WHAT TO DO | Although the records contain pictures, repeat only the text of every line exactly.

RECORDS TO PROCESS |
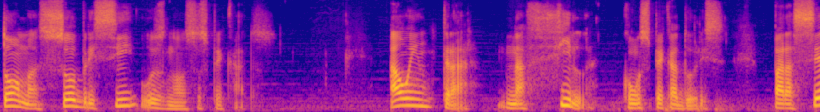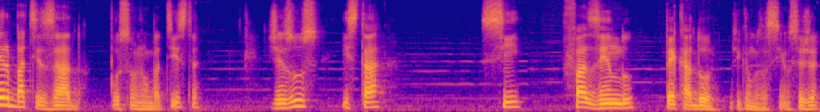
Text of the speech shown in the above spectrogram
toma sobre si os nossos pecados. Ao entrar na fila com os pecadores para ser batizado por São João Batista, Jesus está se fazendo pecador, digamos assim, ou seja,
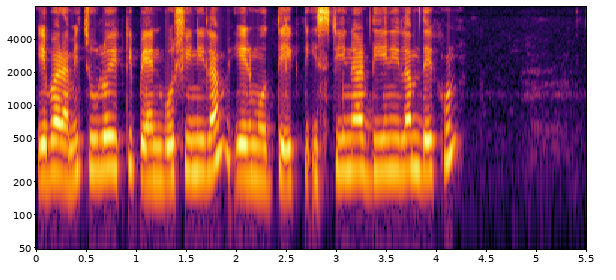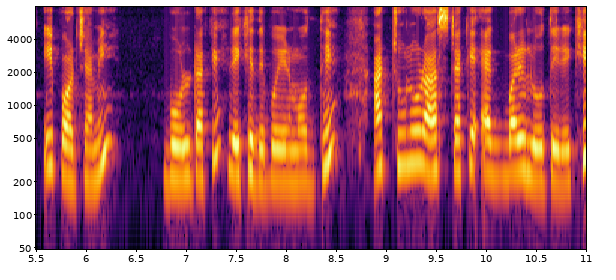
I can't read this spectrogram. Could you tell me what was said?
এবার আমি চুলো একটি প্যান বসিয়ে নিলাম। এর মধ্যে একটি স্টিনার দিয়ে নিলাম, দেখুন। এই পর্যায়ে আমি বোলটাকে রেখে দেবো এর মধ্যে। আর চুলোর আঁচটাকে একবারে লোতে রেখে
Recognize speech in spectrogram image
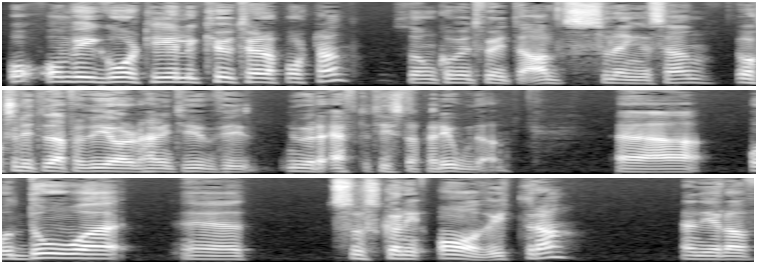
om vi går till Q3-rapporten som kom ut för inte alls så länge sedan. Det är också lite därför vi gör den här intervjun, för nu är det efter tysta perioden. Eh, och då eh, så ska ni avyttra en del av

OUTPUT FOR THIS TASK |
Text of the speech shown in the above spectrogram
toma sobre si os nossos pecados. Ao entrar na fila com os pecadores para ser batizado por São João Batista, Jesus está se fazendo pecador, digamos assim, ou seja,
I can't read this spectrogram. Could you tell me what was said?
এবার আমি চুলো একটি প্যান বসিয়ে নিলাম। এর মধ্যে একটি স্টিনার দিয়ে নিলাম, দেখুন। এই পর্যায়ে আমি বোলটাকে রেখে দেবো এর মধ্যে। আর চুলোর আঁচটাকে একবারে লোতে রেখে
Recognize speech in spectrogram image
om vi går till Q3-rapporten som kom ut för inte alls så länge sedan. Det är också lite därför vi gör den här intervjun, för nu är det efter tysta perioden. Eh, och då eh, så ska ni avyttra en del av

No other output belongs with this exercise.